This would enable the court to hear the application for bail (pending trial) filed on behalf of the accused persons; and the State’s opposition to the application.
The Court, presided over by Mr Justice Charles Edward Baiden, on May 10, remanded them, following which the Ghana Immigration Service arraigned them; but without preferring any charges against them.
The accused persons, aka Aisha Huang , aka Yaa Asantewaa; Gao Jin Cheng, 45; Lu Qi Jun 39; Habin Gao, 26; and Zhang Pen, 23; who were not in court, are said to be behind some galamsey operations in the Ashanti Region.
The Court said it saw the notice of motion for bail pending an appeal yesterday, but when the judge opened the court docket this morning, he also saw the Attorney General’s affidavit in opposition.
The Court wondered why the State had not charged the accused persons, yet had come to Court to oppose the bail application.
“You have not charged the accused persons and you have come to court to oppose to the application,” the judge queried. “Your opposition is without legs.”
The matter was, therefore, adjourned to enable the State to put its house in order.
Earlier on, the State did not prefer any charges against the accused persons, but on Thursday, the Court was informed that the accused persons’ activities contravened Ghana’s Mining and Minerals Laws.
Mr Jerry Akuetteh, counsel for the accused persons, however, told the Court, on Thursday, that he filed the motion on notice for bail pending trial on May 15.
Mr Akuetteh held that the bail application was filed on health grounds on the part of Asia.
According to counsel, the accused persons could be granted bail, while further investigations were being carried out because his clients would not interfere in any form with the investigations.
Ms Mercy Arthur, a Senior State Attorney, who was led by Mr Asiamah Sampong, Principal State Attorney, however, opposed the application for bail pending trial.
According to Ms Arthur, investigations carried out indicated that the accused persons’ activities contravened the Mining and Minerals Laws.
She recounted that the Ghana Immigration Service (GIS) earlier held the accused persons but referred the matter to the Attorney General’s Department.
According to the Senior State Attorney, further investigations had been carried out, which indicated that the accused persons did, indeed, contravene the Mining and Mineral Act but the GIS’ mandate fell outside of that.

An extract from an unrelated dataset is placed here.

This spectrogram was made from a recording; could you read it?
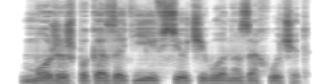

The accused persons were rounded up by the GIS in the Ashanti Region.
They were, consequently, transferred to Accra by the GIS for further investigations.